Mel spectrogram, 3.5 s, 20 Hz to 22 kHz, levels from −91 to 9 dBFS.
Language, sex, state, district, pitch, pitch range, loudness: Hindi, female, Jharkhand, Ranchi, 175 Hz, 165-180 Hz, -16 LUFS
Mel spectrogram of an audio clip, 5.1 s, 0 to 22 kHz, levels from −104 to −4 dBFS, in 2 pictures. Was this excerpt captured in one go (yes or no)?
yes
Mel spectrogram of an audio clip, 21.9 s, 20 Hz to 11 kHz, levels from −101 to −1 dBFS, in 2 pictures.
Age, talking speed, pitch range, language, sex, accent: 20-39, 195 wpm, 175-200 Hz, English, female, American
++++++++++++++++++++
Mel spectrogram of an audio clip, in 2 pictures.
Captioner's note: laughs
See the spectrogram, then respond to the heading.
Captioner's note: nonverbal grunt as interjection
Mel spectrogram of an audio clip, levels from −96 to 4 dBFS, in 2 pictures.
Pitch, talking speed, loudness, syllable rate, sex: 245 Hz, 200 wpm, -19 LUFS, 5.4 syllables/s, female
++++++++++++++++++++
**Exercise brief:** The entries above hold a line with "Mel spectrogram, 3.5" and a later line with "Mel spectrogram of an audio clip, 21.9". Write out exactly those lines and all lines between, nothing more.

**Expected answer:**
Mel spectrogram, 3.5 s, 20 Hz to 22 kHz, levels from −91 to 9 dBFS.
Language, sex, state, district, pitch, pitch range, loudness: Hindi, female, Jharkhand, Ranchi, 175 Hz, 165-180 Hz, -16 LUFS
Mel spectrogram of an audio clip, 5.1 s, 0 to 22 kHz, levels from −104 to −4 dBFS, in 2 pictures. Was this excerpt captured in one go (yes or no)?
yes
Mel spectrogram of an audio clip, 21.9 s, 20 Hz to 11 kHz, levels from −101 to −1 dBFS, in 2 pictures.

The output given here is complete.